With regard to Sudan, the Clinton team claims the factory it bombed made a chemical to be supplied to bin Laden for use in weapons directed against U.S. targets. That no chemical-weapon attack has yet occurred is not itself proof of illegality, and, given Sudan's support of terrorist groups, it is reasonable to conclude that it was unwilling or unable to discharge its international responsibility to prevent the chemical from being produced. Furthermore, the action was carefully limited to the destruction of the specific building in which the chemical involved was purportedly made, and therefore a reasonable measure for deterring potentially catastrophic attacks on U.S. targets.

Washington acted on these standards, knowing it has the power as a permanent member of the Security Council to block adoption of any measure aimed at forcing it to abide by any standard whatever, or even the enforcement of any decision of the international court that concludes the United States has behaved illegally or attempts to impose any sanction on the United States concerning its use offorce.

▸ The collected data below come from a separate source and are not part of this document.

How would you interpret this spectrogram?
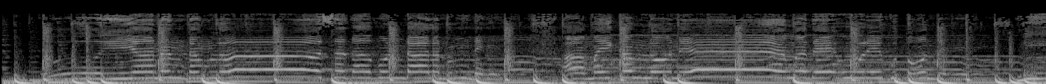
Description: telugu song; Orange movie

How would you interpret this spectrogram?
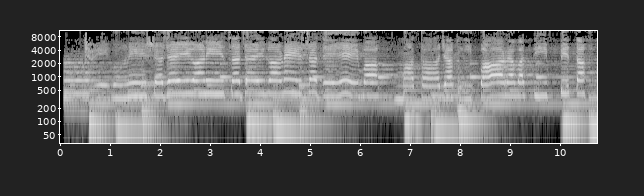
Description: ganesh aarti; jai ganesh deva

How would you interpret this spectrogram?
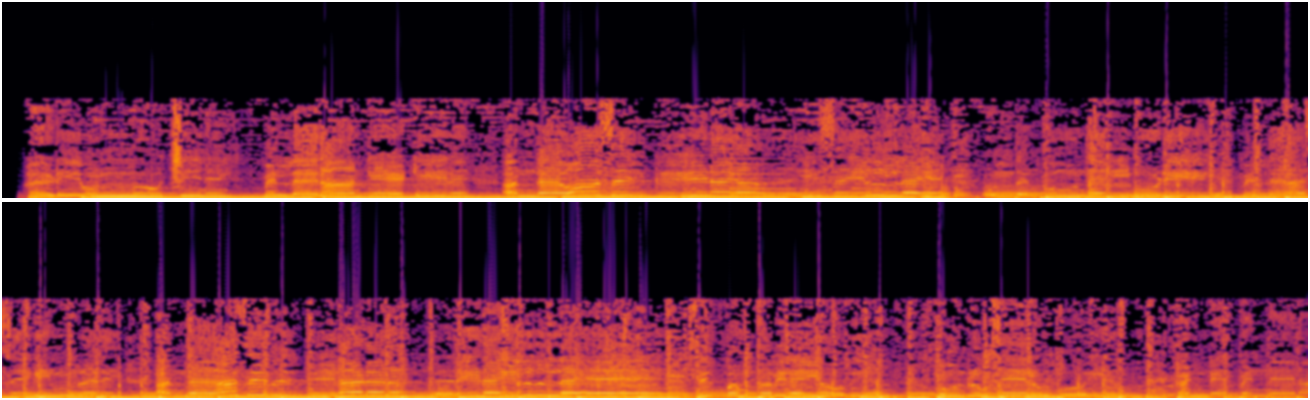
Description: tamil romantic

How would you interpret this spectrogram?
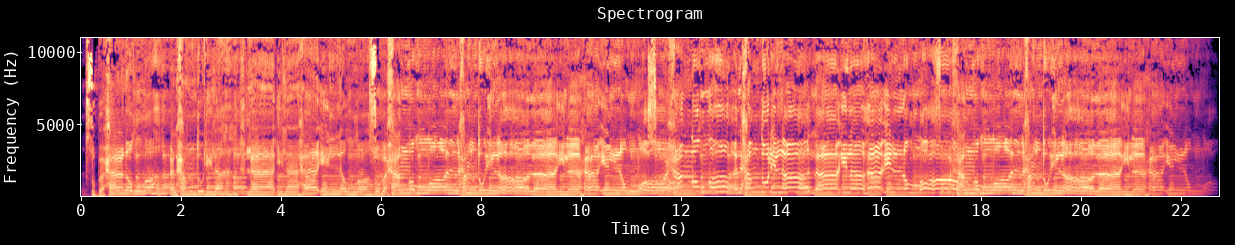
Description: islamic

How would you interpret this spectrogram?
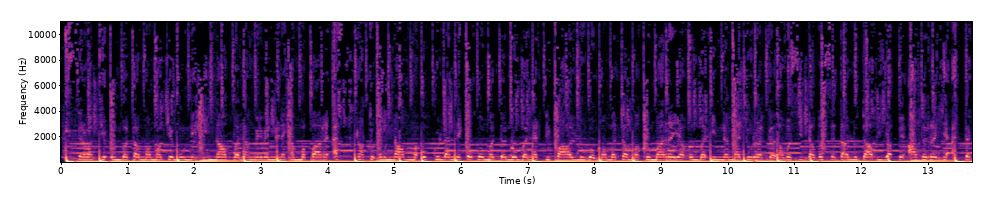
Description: rap song sinhala song

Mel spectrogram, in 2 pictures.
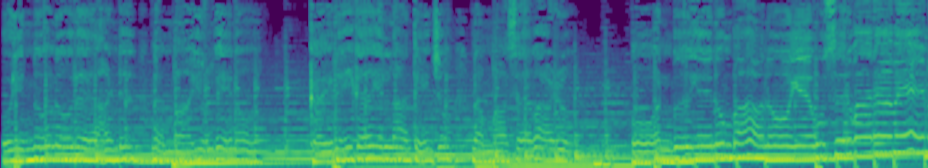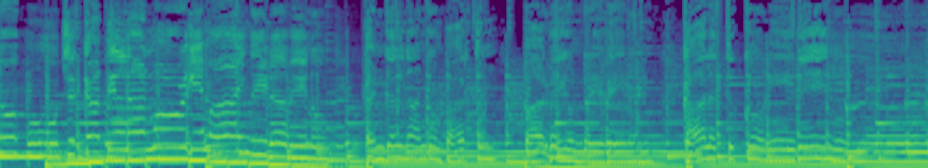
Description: tamil song; vendhu thanindhathu kaadu

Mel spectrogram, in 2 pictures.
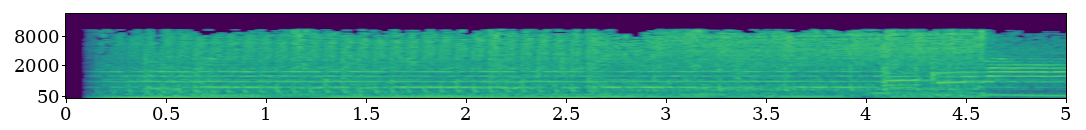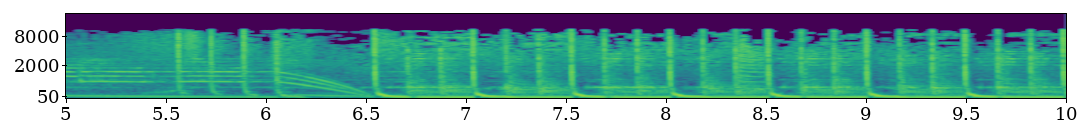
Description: bgm theme; squid game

This power is an essential element of the security system to which the United States and all other nations agreed in the charter, and the country is perfectly justified in relying on its rights.

The United States must care, however, about the views of other states, especially with regard to the validity of U.S. claims. It has a substantial interest in enforcing the charter against states that use force aggressively, such as Iraq. It remains disturbing, therefore, that the defense secretary announced (on the basis of erroneous intelligence) that the factory in Sudan did not make pharmaceuticals, and that the Clinton administration has been unwilling to participate in a thorough evaluation of its factual premises concerning the plant.

The United States has properly refused to surrender any aspect of its inherent right of self-defense to those who would deny the capacity its power confers or who regard even defensive force as evil. This posture demands that Washington accept the consequences when it errs. If the bombing in Sudan was wrong, or if the nation is unprepared to disclose the evidence that supports its conduct, the United States must accept responsibility or otherwise deprive itself of the right to rely on the charter in attempting to control illegal uses of force by other states.

Abraham Sofaer is a former federal judge and U.S. State Department adviser and a fellow of the Hoover Institution on War, Revolution and Peace at Stanford University. He contributed this comment to Newsday.